§ INSTRUCTIONS TO FOLLOW: Reproduce only the lines below from the line containing "Figure out the" to the line containing "Can you use", exactly as written, with both end lines kept. Omit the pictures.

-- DATASET EXCERPTS follows --

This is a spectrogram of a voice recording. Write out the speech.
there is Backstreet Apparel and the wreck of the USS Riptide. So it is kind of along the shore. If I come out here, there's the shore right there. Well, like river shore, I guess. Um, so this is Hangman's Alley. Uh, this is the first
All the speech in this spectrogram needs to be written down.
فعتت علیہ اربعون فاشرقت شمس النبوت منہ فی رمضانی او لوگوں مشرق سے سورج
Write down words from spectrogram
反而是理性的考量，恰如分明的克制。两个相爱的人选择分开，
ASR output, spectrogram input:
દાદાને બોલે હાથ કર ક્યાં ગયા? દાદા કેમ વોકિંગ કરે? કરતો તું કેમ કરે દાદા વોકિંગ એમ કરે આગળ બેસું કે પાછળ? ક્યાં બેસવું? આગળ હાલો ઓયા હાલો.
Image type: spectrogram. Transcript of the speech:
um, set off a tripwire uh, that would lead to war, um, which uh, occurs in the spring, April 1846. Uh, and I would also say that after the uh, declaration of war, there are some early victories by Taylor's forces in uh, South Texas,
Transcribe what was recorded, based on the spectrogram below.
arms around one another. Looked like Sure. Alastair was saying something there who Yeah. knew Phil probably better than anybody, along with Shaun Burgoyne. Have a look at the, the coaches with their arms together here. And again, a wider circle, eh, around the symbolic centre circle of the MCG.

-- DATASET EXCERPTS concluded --
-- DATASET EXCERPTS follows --

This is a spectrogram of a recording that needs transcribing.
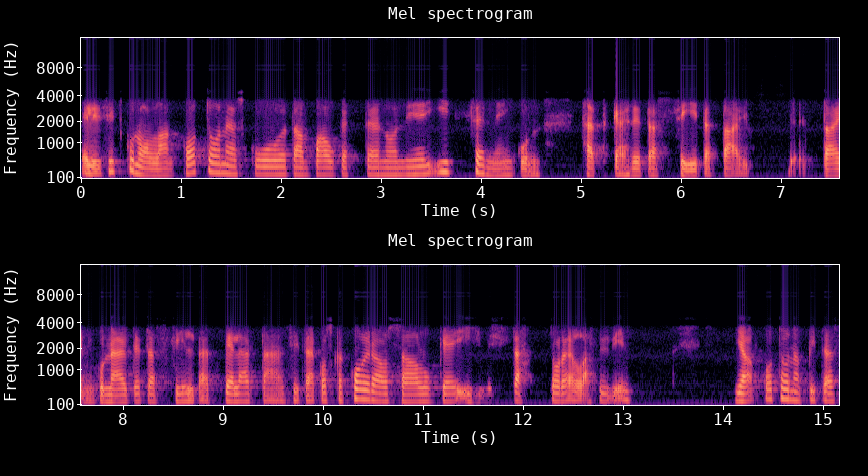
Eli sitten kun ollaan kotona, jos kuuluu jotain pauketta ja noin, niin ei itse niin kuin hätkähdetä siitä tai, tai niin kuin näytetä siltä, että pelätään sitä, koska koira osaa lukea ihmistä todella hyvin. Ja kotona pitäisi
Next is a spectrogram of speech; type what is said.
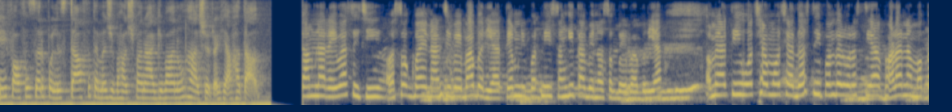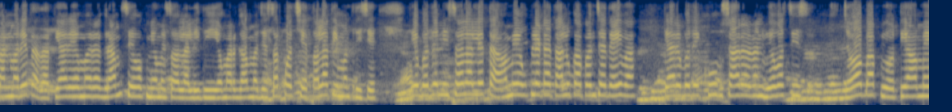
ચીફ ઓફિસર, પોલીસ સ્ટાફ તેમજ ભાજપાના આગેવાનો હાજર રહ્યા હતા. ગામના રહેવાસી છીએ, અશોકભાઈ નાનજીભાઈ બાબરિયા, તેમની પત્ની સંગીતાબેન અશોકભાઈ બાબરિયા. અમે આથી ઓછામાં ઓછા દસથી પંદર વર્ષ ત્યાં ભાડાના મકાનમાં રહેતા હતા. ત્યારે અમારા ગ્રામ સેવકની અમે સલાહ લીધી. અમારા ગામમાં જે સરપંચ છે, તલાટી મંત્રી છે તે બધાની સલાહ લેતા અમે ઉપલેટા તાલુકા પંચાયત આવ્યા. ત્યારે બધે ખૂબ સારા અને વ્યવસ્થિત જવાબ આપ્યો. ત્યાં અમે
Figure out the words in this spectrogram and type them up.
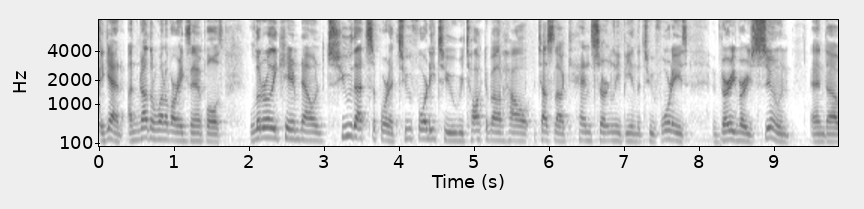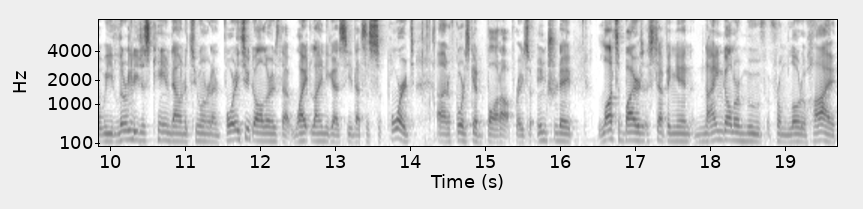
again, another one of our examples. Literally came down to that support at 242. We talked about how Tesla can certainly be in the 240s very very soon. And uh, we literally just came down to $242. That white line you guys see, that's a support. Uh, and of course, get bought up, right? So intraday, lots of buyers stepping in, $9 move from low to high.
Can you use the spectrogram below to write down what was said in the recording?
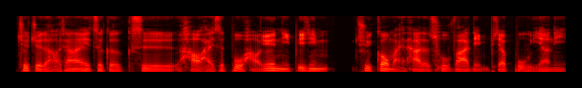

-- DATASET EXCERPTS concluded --
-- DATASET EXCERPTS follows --

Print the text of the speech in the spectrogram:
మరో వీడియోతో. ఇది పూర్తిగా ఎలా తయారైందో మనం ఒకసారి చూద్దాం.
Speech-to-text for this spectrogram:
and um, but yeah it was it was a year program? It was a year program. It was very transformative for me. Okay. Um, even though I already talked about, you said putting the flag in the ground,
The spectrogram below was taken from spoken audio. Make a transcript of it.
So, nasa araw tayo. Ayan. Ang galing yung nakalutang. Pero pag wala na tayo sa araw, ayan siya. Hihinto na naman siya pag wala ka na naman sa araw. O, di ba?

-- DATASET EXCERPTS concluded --

§ RESPONSE FOR THIS EXERCISE:
Figure out the words in this spectrogram and type them up.
again, another one of our examples. Literally came down to that support at 242. We talked about how Tesla can certainly be in the 240s very very soon. And uh, we literally just came down to $242. That white line you guys see, that's a support. Uh, and of course, get bought up, right? So intraday, lots of buyers stepping in, $9 move from low to high.
Can you use the spectrogram below to write down what was said in the recording?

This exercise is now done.